Taxes can be confusing, so it’s time for some simple math to break it down. A 6.75 percent sales tax means that for every $100 spent in Portage County, consumers pay $6.75 in taxes. Should the increase pass, consumers would then be paying $7.25 in taxes for every $100 spent.

Fifty cents. The same price as a bag of Cheetos or a can of Pepsi in most places.

According to Portage County Auditor Janet Esposito, the sales tax increase could create more than $6 million, enough to balance the county’s budget by fixing the deficit and covering the county’s operational budget. Some of us haven’t heard the phrase “balance the budget” since the Clinton years.

Granted, nobody enjoys paying taxes. Many residents in Portage County work at or below the poverty line and have enough difficulty as it is paying taxes. But the fact of the matter is, because those below the poverty line spend much less than the average upper-class person, the poor wouldn’t be paying as much in the long run.

The only other solution to fixing the deficit is budget cuts. Enough jobs have left the county already. John Lehman of the Budget and Financial Management Department explained that if the levy doesn’t pass, budget cuts will most likely come from the county sheriff’s department.

This editorial board would rather suck it up and pay an extra 50 cents than to see more jobs leave the county or cut back on keeping our county safe.

Write in the best of the worst this Election Day

Voters will elect a representative for Ward 4 tomorrow, and that councilman will serve as the voice for an area that includes Townhomes, White Hall Terrace and some of the residence halls.

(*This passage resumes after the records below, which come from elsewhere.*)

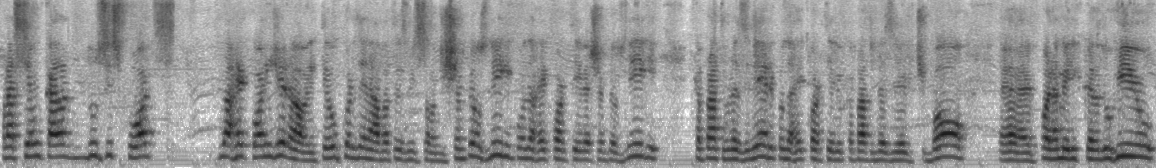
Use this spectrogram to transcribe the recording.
para ser um cara dos esportes na Record em geral. Então eu coordenava a transmissão de Champions League, quando a Record teve a Champions League, Campeonato Brasileiro, quando a Record teve o Campeonato Brasileiro de Futebol, é, Pan-Americano do Rio,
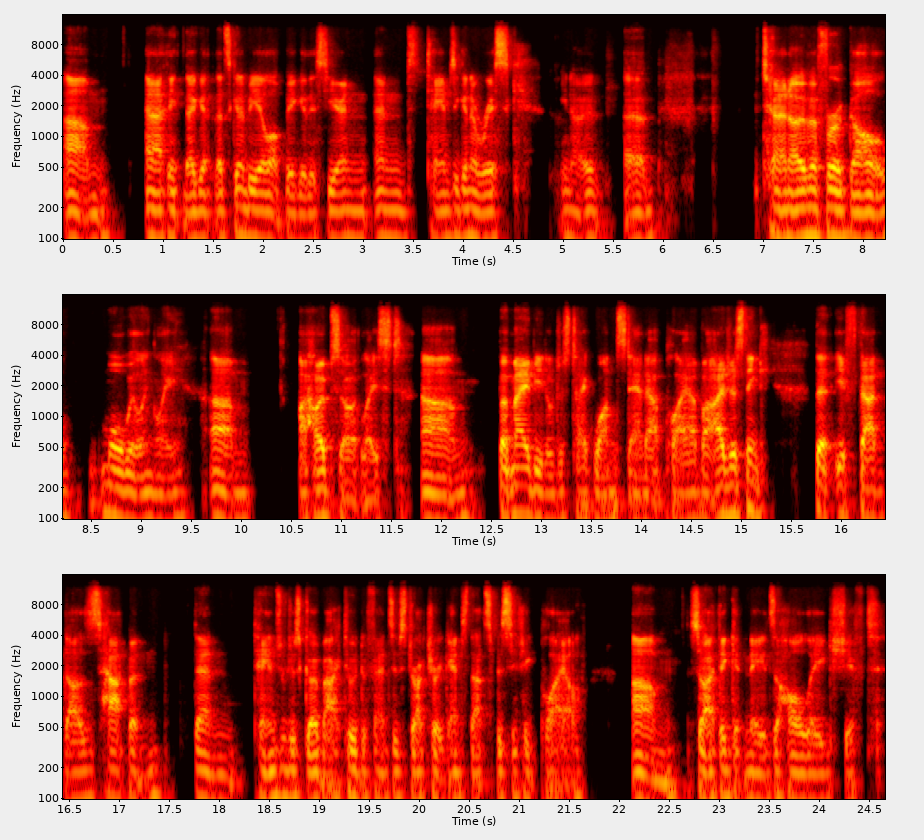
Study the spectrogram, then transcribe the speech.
Um, and I think that's going to be a lot bigger this year, and and teams are going to risk, you know, a turnover for a goal more willingly. Um, I hope so, at least. Um, but maybe it'll just take one standout player. But I just think that if that does happen, then teams will just go back to a defensive structure against that specific player. Um, so I think it needs a whole league shift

Unfortunately, this Election Day, voters must pick the best of the worst. His name is Justin Jeffery.

Jeffery, a Kent State student and president of Kent Interhall Council, is the write-in candidate actively endorsed by Undergraduate Student Senate. While this editorial board agrees that a student may be the best representative for an area highly populated by students, it does not agree that Jeffery is the best person for the job.

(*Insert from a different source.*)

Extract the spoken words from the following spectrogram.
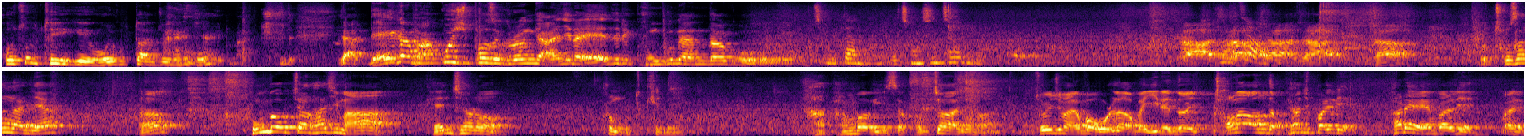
벌써부터 이게 월급도 안 줘놓고 야, 임마, 추- 야 내가 받고 싶어서 그런 게 아니라 애들이 궁금해한다고. 잠깐, 너 정신 차려. 자, 진짜? 자, 자, 자. 뭐 초상 같냐? 어? 돈 걱정하지 마. 괜찮아. 그럼 어떻게 돼? 다 방법이 있어. 걱정하지 마. 졸지 말고 올라가 봐. 이래 너 전화 온다. 편집 빨리 해. 하래 빨리. 빨리.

Jeffery’s goals are lackluster. The Daily Kent Stater reported that he said he wants to look into the police review board and listen to constituents and understand their views and opinions. The goals tell voters nothing about what Jeffery intends to do to better the city of Kent.

The best candidates are not those who attempt to present vague goals to be elected. Instead, the best candidates are those who say what they intend to do, regardless of how voters may perceive them. Truly, those candidates who put it out there honestly make the electoral process easier for all of us. We know whether we want to vote for them immediately after reading through their goals.

The other two candidates for the Ward 4 position are John Kuhar, 57, and Edward Wojnaroski, 56. Both openly back plans to police the ward more extensively: Kuhar wants better noise control in the neighborhoods, and Wojnaroski said, “I’d like to see more police in the White Hall Terrace apartment complex and in other areas in the ward.” Neither seem willing to work with students to improve the living conditions in Ward 4.

Thus, this editorial board encourages voters to elect Jeffery, but in doing so, it extends an encouragement to Jeffery, too: Figure out what you intend to accomplish, or the election of a student to city council will accomplish little, if anything at all.

The above editorial is the consensus opinion of the Daily Kent Stater editorial board.